2006 $369,723,831 $56,981,956 1070
2011 $251,926,378 $122,461,228 1017
Difference -$117,797,453 -31.86% $65,479,272 114.91% -53 -5.00%

Someone explain to me once more how slots makes for a stronger racing industry?  If you are talking about drivers, trainers, and owners, I guess you can make the argument they as a group are making more money.  For the breeders, it is less clear.  If business was doing so well for the breeders, wouldn't the number of foals born be higher at the end of this period than it was before?  The number of foals born would suggest the breeders are not doing all that well; better than they would be doing if there were no slots, but I dare suspect they are not living the life of luxury.

No matter how you look at it, if you consider the success of a business by increasing demand of your product, it is obvious that slots are not delivering the benefits to harness racing which were foretold.  I doubt the New York Legislature would have passed casino gambling if the idea was to support a product which continues to have a declining share of the gaming market; casino gambling was approved in order to increase revenue derived from the horseplayer, something which has failed..  

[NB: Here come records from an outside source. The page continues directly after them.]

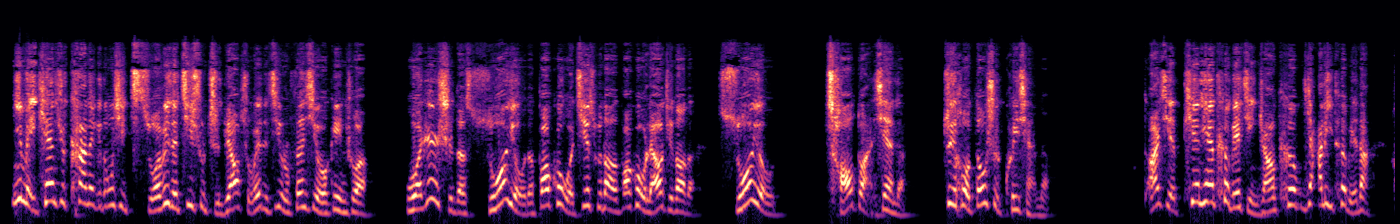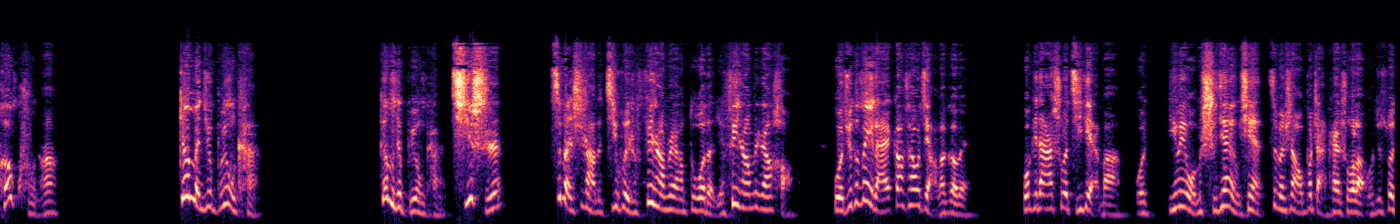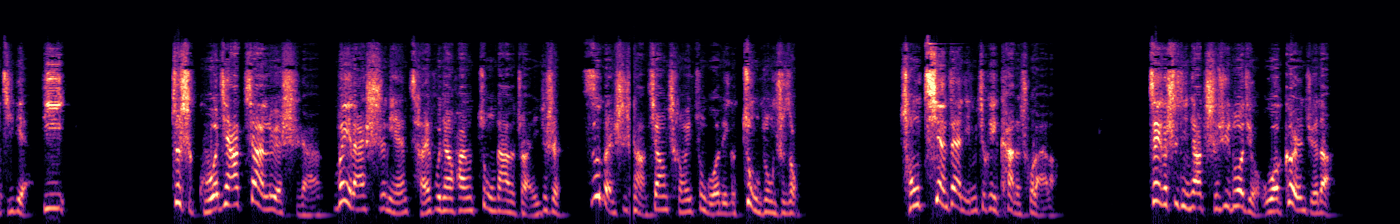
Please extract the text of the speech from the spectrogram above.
你每天去看那个东西，所谓的技术指标，所谓的技术分析，我跟你说，我认识的所有的，包括我接触到的，包括我了解到的所有炒短线的，最后都是亏钱的。而且天天特别紧张，特压力特别大，何苦呢？根本就不用看，根本就不用看。其实，资本市场的机会是非常非常多的，也非常非常好。我觉得未来，刚才我讲了，各位，我给大家说几点吧。我因为我们时间有限，资本市场我不展开说了，我就说几点。第一，这是国家战略使然，未来十年财富将发生重大的转移，就是资本市场将成为中国的一个重中之重。从现在你们就可以看得出来了。这个事情将持续多久？我个人觉得，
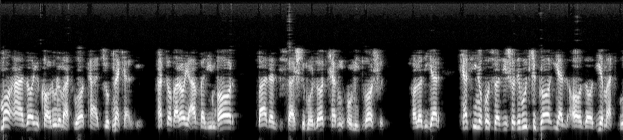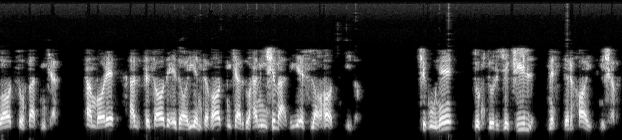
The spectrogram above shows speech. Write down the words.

Part of the blame falls on the legislature themselves for not demanding certain proceeds to stimulate wagering and attendance or setting up metrics which should have been needed to track to ensure slot revenue was well spent.  Now would be a good time for the industry to go back to the states and demand such changes be made now (with contributions coming from both ends of the business to stimulate racing.  After all, better a little less now than nothing later.